The Pennsylvania Governor’s School for the Sciences (PGSS) was started by Governor Richard Thornburgh in
1982 to ensure Pennsylvania’s global competitiveness in science and technology. Held each summer at Carnegie Mellon University, PGSS provided the State’s highest caliber students with a STEM-based (Science, Technology, Engineering, and Mathematics) education. Over the course of five weeks, the students studied advanced subjects, performed laboratory experiments, and conducted original research, all under the guidance of University faculty.
One of the defining aspects of PGSS was the diversity of the student body. Applications were broken down according to the 29 Intermediate Units, with applicants only compared to others from the same region. Within a region, applicants were selected solely on merit, and every student was a priori guaranteed a full scholarship. This allowed students to attend, regardless of economic status, with attendees coming from every corner of the state.

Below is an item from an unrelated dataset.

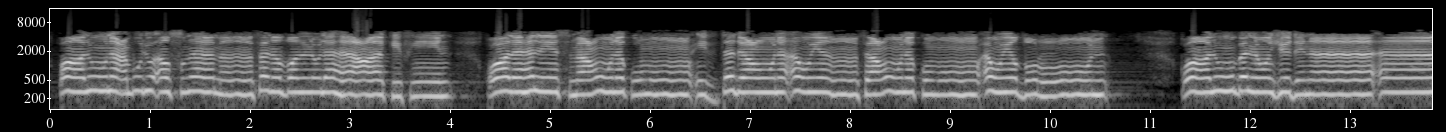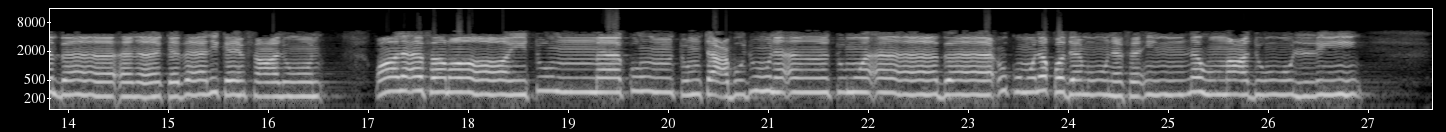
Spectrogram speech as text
قالوا نعبد أصناما فنظل لها عاكفين. قال هل يسمعونكم إذ تدعون أو ينفعونكم أو يضرون؟ قالوا بل وجدنا آباءنا كذلك يفعلون. قال أفرأيتم ما كنتم تعبدون أنتم وآباؤكم لقدمون فإنهم عدو لي.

In a typical year, over 500 people applied for less than 100 seats.
Throughout these pages, you'll find descriptions of the academic courses, the research projects, and the social aspects of PGSS. Please visit the following links to learn more about the hallmarks of a PGSS education: